GREEN BAY, Wis. -- Aaron Rodgers, one of the dissenting voters when the 32 player representatives narrowly voted to send the new collective bargaining agreement to the full NFL Players Association membership earlier this year, is no longer the Green Bay Packers' player rep to the union.
"I wasn't real, real happy about the way things went down," Rodgers said Wednesday when asked why he's no longer the Packers' rep.
The NFLPA announced the new union reps Saturday.
Rodgers was one of 14 player reps who voted against the CBA during a February meeting in Indianapolis that coincided with the annual scouting combine.
At the time, he said in a social media post that his decision to vote "no" was "based off conversations I have had with the men in my locker room that I'm tasked to represent."
On Wednesday, Rodgers said, "I think from last season, negotiating without a current player in the room, and then the things that happened in Indy and the way that the vote went, I wasn't real excited about it. I wanted to get involved in an important year, because I thought it was a good look for the union. I can't say I was heavily involved. I came in to some of the meetings late at the combine, but I think it's time for somebody else to take that role who wants to spend a week of their life sitting in meetings and going through all that. To me, it's just not what I want to do at this point in my career."

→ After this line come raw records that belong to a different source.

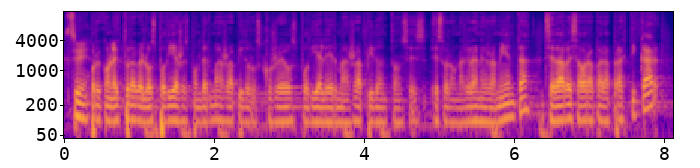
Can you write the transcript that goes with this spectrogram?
Sí. Porque con lectura veloz podía responder más rápido los correos, podía leer más rápido, entonces eso era una gran herramienta. Se daba esa hora para practicar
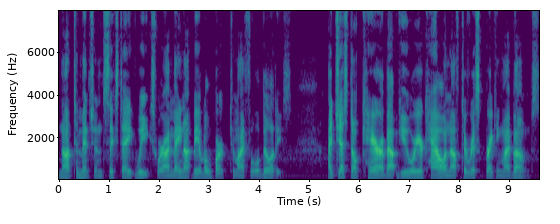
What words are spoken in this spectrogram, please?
Not to mention six to eight weeks where I may not be able to work to my full abilities. I just don't care about you or your cow enough to risk breaking my bones.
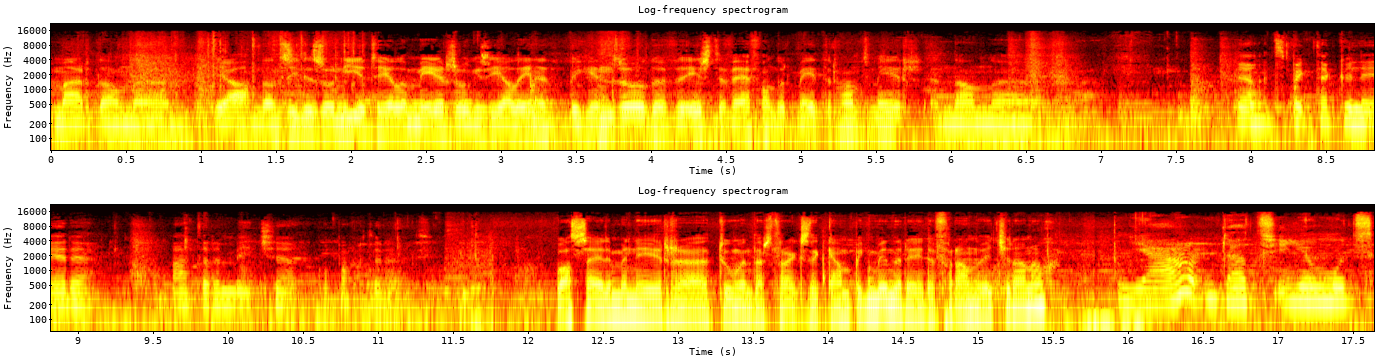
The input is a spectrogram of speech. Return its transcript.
Maar dan, uh, ja, dan zie je zo niet het hele meer. Zo. Je ziet alleen het begin, zo, de, eerste 500 meter van het meer. En dan... Uh... Ja, het spectaculaire laat er een beetje op achteruit. Wat zei de meneer uh, toen we daar straks de camping binnenreden? Fran, weet je dat nog? Ja, dat je moet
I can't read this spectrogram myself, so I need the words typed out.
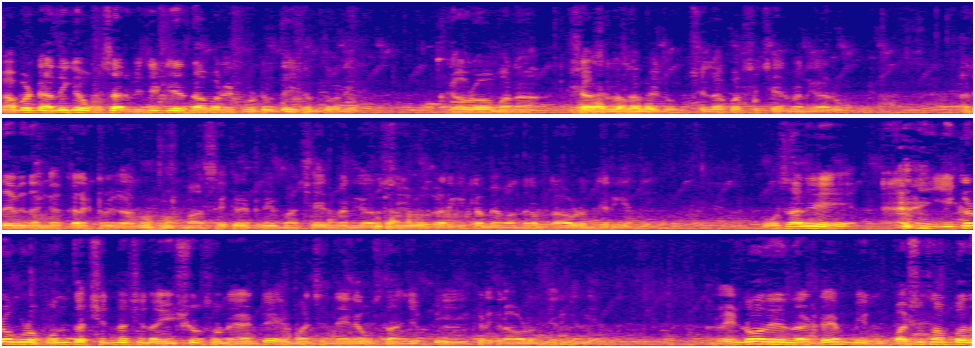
కాబట్టి అందుకే ఒకసారి విజిట్ చేద్దామనేటువంటి ఉద్దేశంతో గౌరవ మన శాసనసభ్యులు జిల్లా పరిషత్ చైర్మన్ గారు అదేవిధంగా కలెక్టర్ గారు మా సెక్రటరీ మా చైర్మన్ గారు సిఇఓ గారికి ఇట్లా మేమందరం రావడం జరిగింది. ఓసారి ఇక్కడ కూడా కొంత చిన్న చిన్న ఇష్యూస్ ఉన్నాయంటే మంచిది నేనే వస్తా అని చెప్పి ఇక్కడికి రావడం జరిగింది. రెండోది ఏంటంటే మీకు పశు సంపద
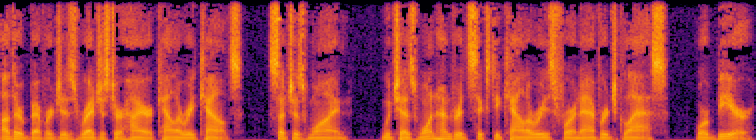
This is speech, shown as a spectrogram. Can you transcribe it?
Other beverages register higher calorie counts, such as wine, which has 160 calories for an average glass, or beer,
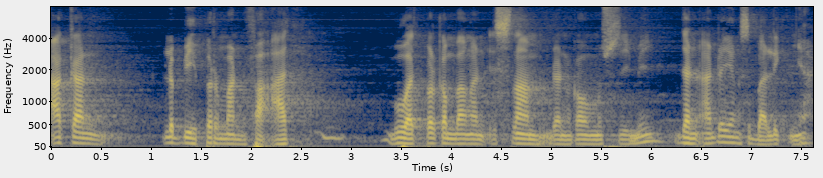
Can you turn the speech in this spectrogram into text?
akan lebih bermanfaat buat perkembangan Islam dan kaum muslimin dan ada yang sebaliknya.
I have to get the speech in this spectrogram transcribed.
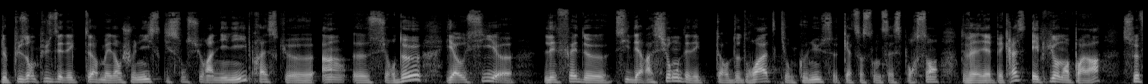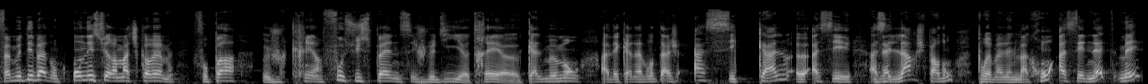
de plus en plus d'électeurs mélanchonistes qui sont sur un nini, presque un euh, sur deux. Il y a aussi euh, l'effet de sidération des électeurs de droite qui ont connu ce 4,76% de Valérie Pécresse. Et puis on en parlera, ce fameux débat. Donc on est sur un match quand même. Il ne faut pas euh, créer un faux suspense, et je le dis très calmement, avec un avantage assez calme, assez, assez large pardon, pour Emmanuel Macron, assez net, mais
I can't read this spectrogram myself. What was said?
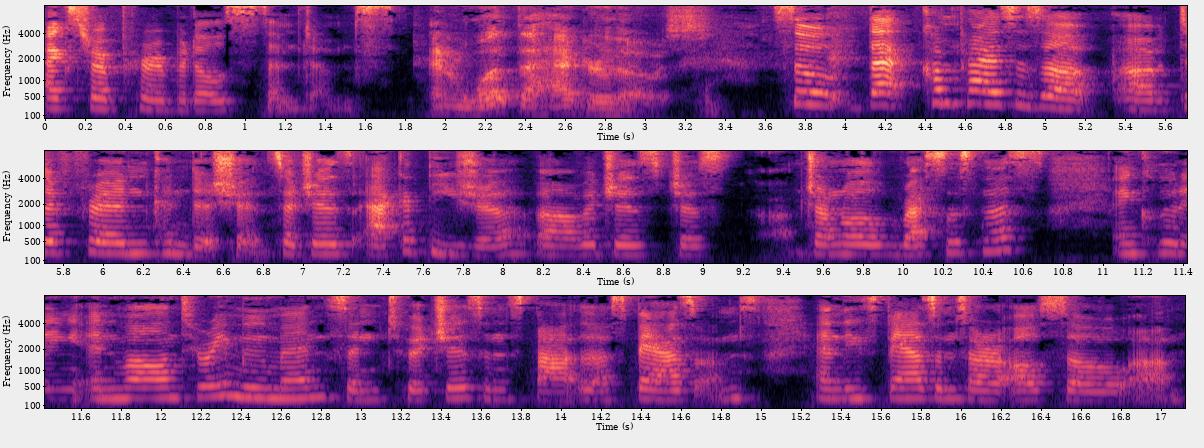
extrapyramidal symptoms. And what the heck are those? So that comprises of, of different conditions, such as akathisia, uh, which is just general restlessness, including involuntary movements and twitches and uh, spasms. And these spasms are also um,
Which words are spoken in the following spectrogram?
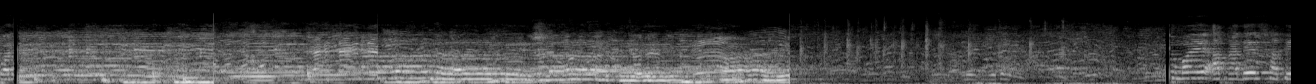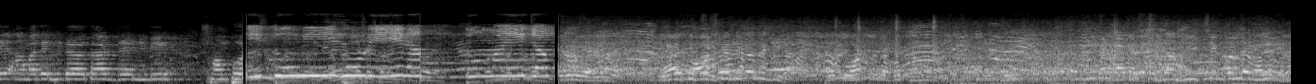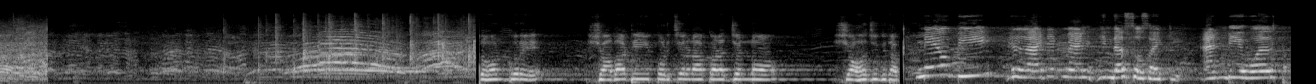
সময়ে আপনাদের সাথে আমাদের হৃদয়তার যে নিবিড় সম্পর্ক তুমি ঘুরে না তোমায় যখন নাকি? করলে ভালো গ্রহণ করে সভাটি পরিচালনা করার জন্য সহযোগিতা May you be a lighted man in the society and be a wealth.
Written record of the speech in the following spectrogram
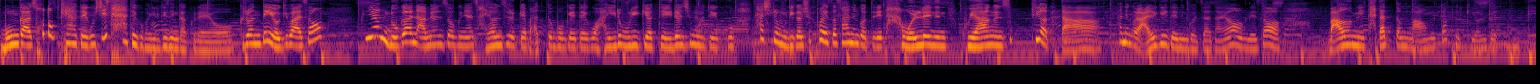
뭔가 소독해야 되고 씻어야 되고 막 이렇게 생각을 해요. 그런데 여기 와서 그냥 녹아나면서 그냥 자연스럽게 맛도 보게 되고 아 이런 우리 곁에 이런 식물도 있고 사실은 우리가 슈퍼에서 사는 것들이 다 원래는 고향은 숲이었다 하는 걸 알게 되는 거잖아요. 그래서 마음이 닫았던 마음을 딱 이렇게 열게 돼요.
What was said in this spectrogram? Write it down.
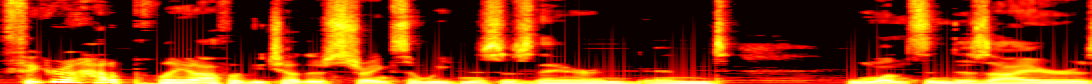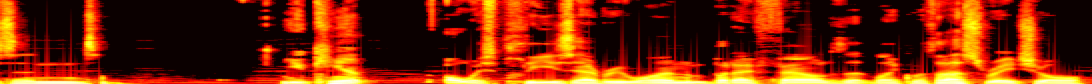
figure out how to play off of each other's strengths and weaknesses there and, and wants and desires. And you can't always please everyone, but I found that, like with us, Rachel,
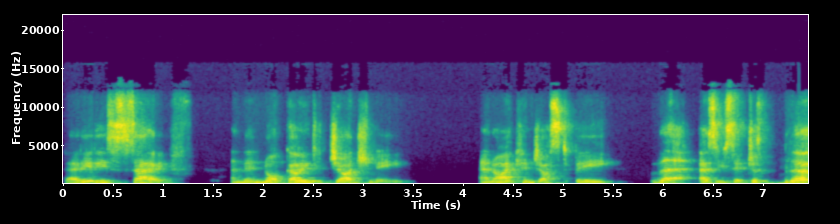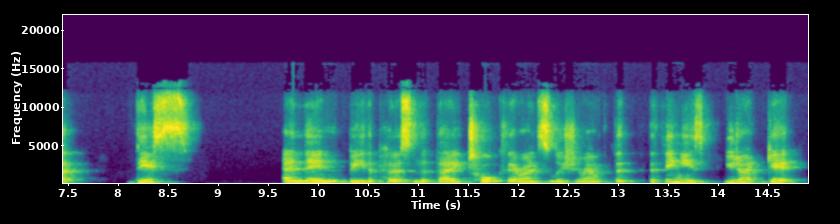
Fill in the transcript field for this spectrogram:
That it is safe and they're not going to judge me. And I can just be, bleh, as you said, just bleh, this and then be the person that they talk their own solution around. But the thing is, you don't get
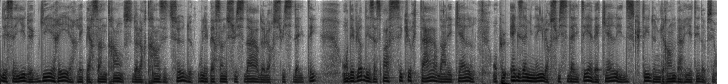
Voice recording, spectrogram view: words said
d'essayer de guérir les personnes trans de leur transitude ou les personnes suicidaires de leur suicidalité, on développe des espaces sécuritaires dans lesquels on peut examiner leur suicidalité avec elles et discuter d'une grande variété d'options.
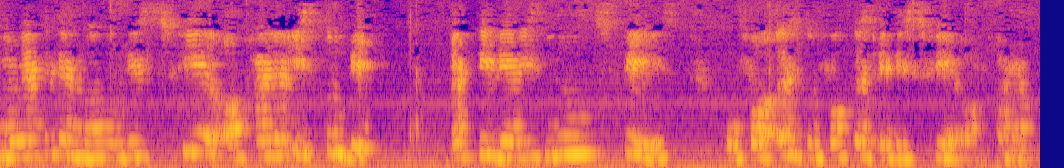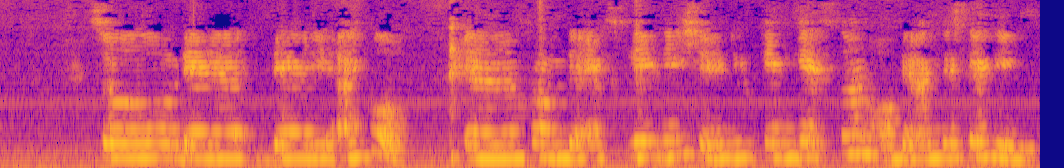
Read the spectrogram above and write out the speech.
mengatakan bahawa the sphere of halal is too big until there is no space for us to focus in the sphere of haram. So there, there I hope uh, from the explanation you can get some of the understanding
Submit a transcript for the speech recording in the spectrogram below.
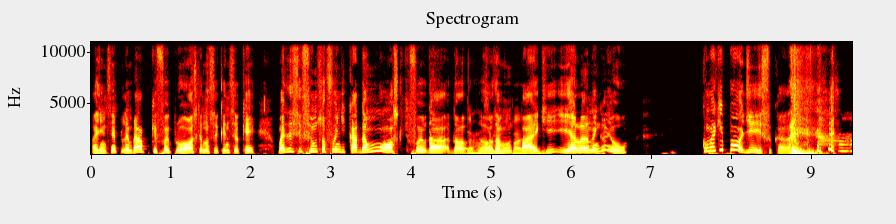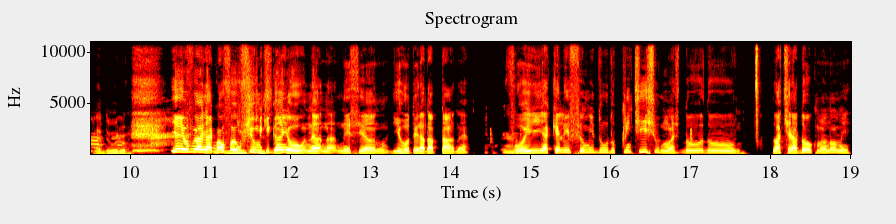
a gente sempre lembra, ah, porque foi pro Oscar, não sei o que, não sei o que. Mas esse filme só foi indicado a um Oscar, que foi o da, da, da Rosamund Pike, Pike, e ela nem ganhou. Como é que pode isso, cara? É duro. e aí eu fui olhar qual foi o filme que ganhou na, na, nesse ano de roteiro adaptado, né? Hum. Foi aquele filme do, do Clint Eastwood, do, do, do Atirador, como é o nome?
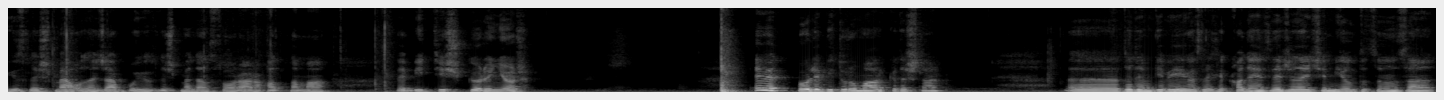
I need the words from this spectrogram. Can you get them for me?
Yüzleşme olacak. Bu yüzleşmeden sonra rahatlama ve bitiş görünüyor. Evet böyle bir durum arkadaşlar. Ee, dediğim gibi özellikle kadın izleyiciler için yıldızınıza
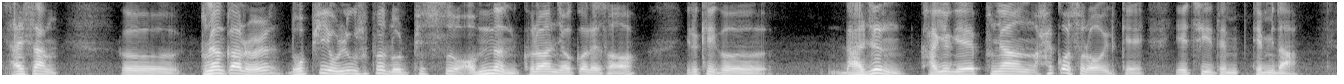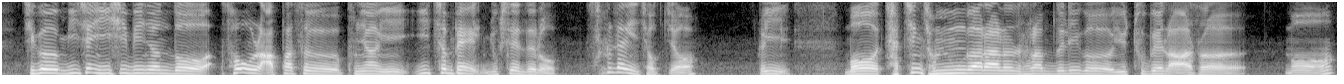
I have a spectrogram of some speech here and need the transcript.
사실상 그 분양가를 높이 올리고 싶어도 높일 수 없는 그러한 여건에서 이렇게 그 낮은 가격에 분양할 것으로 이렇게 예측이 됩니다. 지금 2022년도 서울 아파트 분양이 2106세대로 상당히 적죠. 거의 뭐 자칭 전문가라는 사람들이 그 유튜브에 나와서 뭐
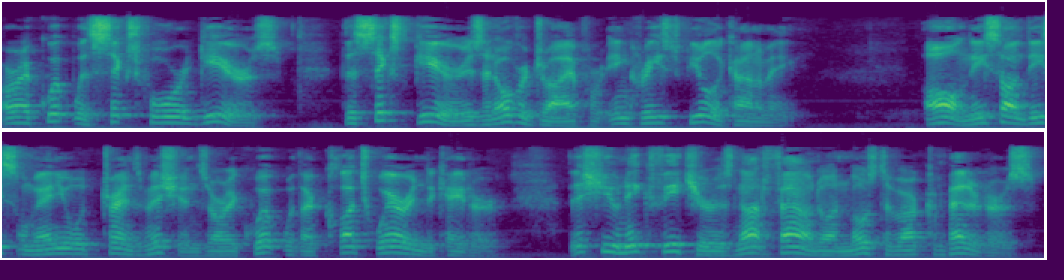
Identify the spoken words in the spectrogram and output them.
are equipped with six forward gears. The sixth gear is an overdrive for increased fuel economy. All Nissan diesel manual transmissions are equipped with a clutch wear indicator. This unique feature is not found on most of our competitors.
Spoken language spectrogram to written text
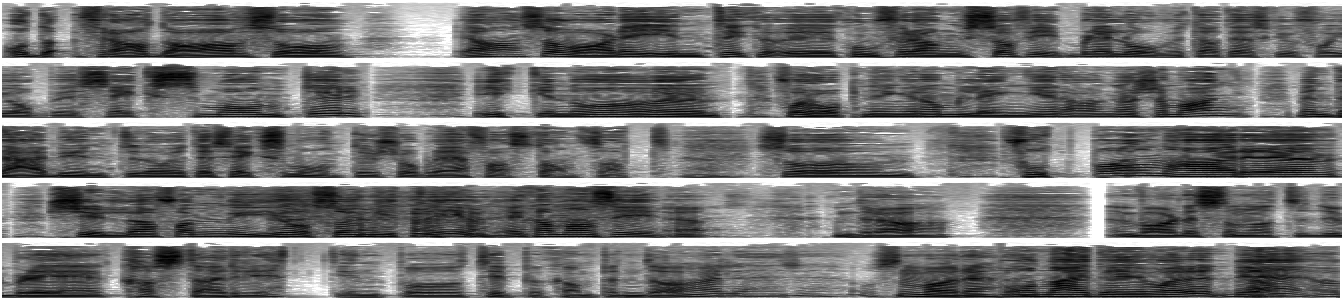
og fra da av så ja, så var det inn til konferanse og ble lovet at jeg skulle få jobbe i seks måneder. Ikke noe eh, forhåpninger om lengre engasjement, men der begynte det, og etter seks måneder så ble jeg fast ansatt. Ja. Så mm, fotballen har eh, skylda for mye også i mitt liv, det kan man si. Ja, bra. Var det sånn at du ble kasta rett inn på tippekampen da, eller åssen var det? Å nei, det, var, det, ja.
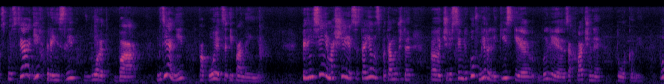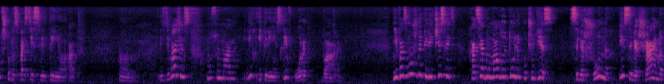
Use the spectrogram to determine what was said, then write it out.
спустя их перенесли в город Бар, где они покоятся и поныне. Перенесение мощей состоялось потому, что э, через семь веков миры ликийские были захвачены турками. Вот чтобы спасти святыню от э, издевательств мусульман, их и перенесли в город Бары. Невозможно перечислить хотя бы малую толику чудес, совершенных и совершаемых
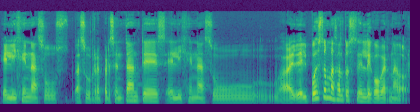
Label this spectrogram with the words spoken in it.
eligen a sus, a sus representantes, eligen a su... El puesto más alto es el de gobernador.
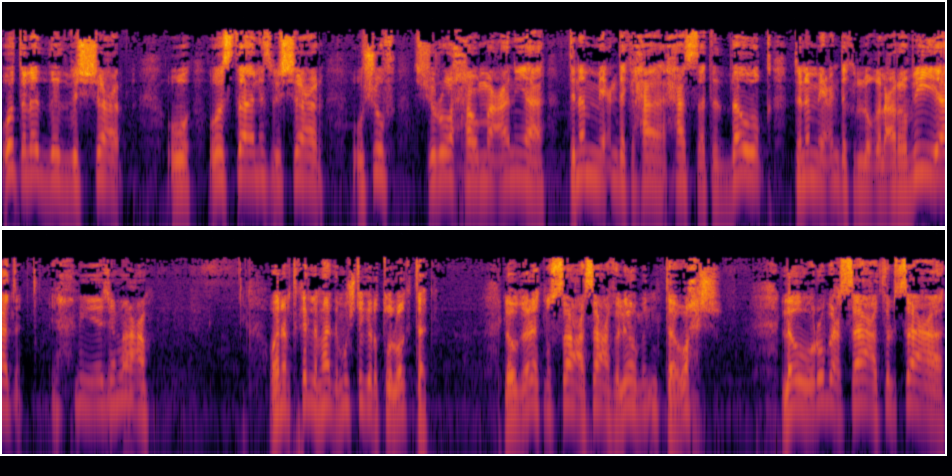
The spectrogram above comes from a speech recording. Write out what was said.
وتلذذ بالشعر واستأنس بالشعر وشوف شروحها ومعانيها. تنمي عندك حاسة الذوق تنمي عندك اللغة العربية. يعني يا جماعة وأنا بتكلم هذا مش تقرأ طول وقتك. لو قريت نص ساعة ساعة في اليوم أنت وحش. لو ربع ساعة ثلث ساعة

Shortly before the CBA passed by a vote of 1,019 to 959, Rodgers said during an ESPN Wisconsin radio appearance he was disheartened by the fact that he sent several electronic messages to his teammates about the talking points of the CBA and "got next to no responses."